Hi, welcome to infant feeding scenarios. This brief module is offered as a complement to early care and education college courses that cover health, safety, and nutrition. It's not meant to be exhaustive, but simply to highlight the important best practices and key information, as well as to provide you with additional resources.
So let's get started. Families take into consideration many factors when deciding whether they will feed their infant human milk or commercial infant formula. The American Academy of Pediatrics recommends human milk as the preferred food for infants, and according to the Centers for Disease Control and Prevention's Breastfeeding Report Card, most families in the United States start off breastfeeding or chest feeding.

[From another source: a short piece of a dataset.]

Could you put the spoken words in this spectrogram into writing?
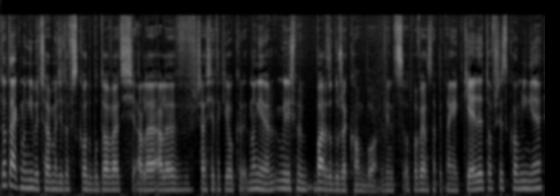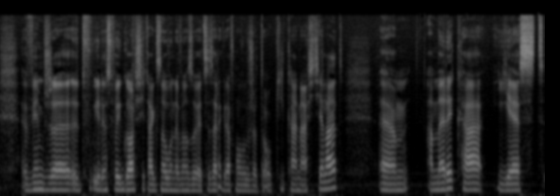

Unfortunately, many families stop breastfeeding early and a lack of support is one reason why. As a child care provider, your support can make a big difference to families and help them meet their feeding goals. For more information on how you can support breast and chest feeding families, please view the Breast and Chest Feeding Friendly Child care provider module.
Whether human milk or iron fortified formula, infants should be fed only these two foods from birth until they reach six months of age, unless directed differently by the child's doctor.
Preparing infant formula should be done with care and precision, whether by the parent or the child care provider. Mistakes can lead to foodborne illnesses as well as nutrient deficiencies or excesses. All of those can lead to serious health consequences for the infant. Most child care programs will have a policy on whether the parent is responsible for preparing the formula or providing it to be prepared in the care setting.
Regardless, formula bottles should be prepared and labeled with the child's name as well as the date and time it was prepared. Always remember good hand washing techniques whenever you are preparing bottles or feeding infants. Also keep in mind that nothing besides formula or human milk should be in the bottle, no medicine or cereal.
When feeding infants, always hold them and pay close attention In the breast and chest feeding friendly child care provider module, we share a video that demonstrates the paste bottle feeding technique, which is one way you can support infants in drinking just the right amount of formula or human milk.
We also provide a link to the same video in the resources at the end of this module. Once an infant gives cues that they are done with the feeding, the formula should be discarded within one hour. Consider preparing small amounts, such as one or two ounces, to help you avoid waste and reduce our tendency to encourage the infant to finish the bottle, even after they've already told us they are full.
As a child care provider, your support for breast and chest feeding families is critical to their success. And as I mentioned previously, you may find the Breast and Chest Feeding Friendly Child Care Provider module helpful, as it provides more detail on the support you can provide. A simple first step is to encourage families to feed their babies on site.
You should not make a parent breastfeed in a separate space, but you can offer a space if it makes them feel more comfortable. Accepting, storing, and feeding human milk is a little bit different than other infant foods, but similar in many ways. Milk expressed by the parent should be labeled with the child's name and the date that it was expressed.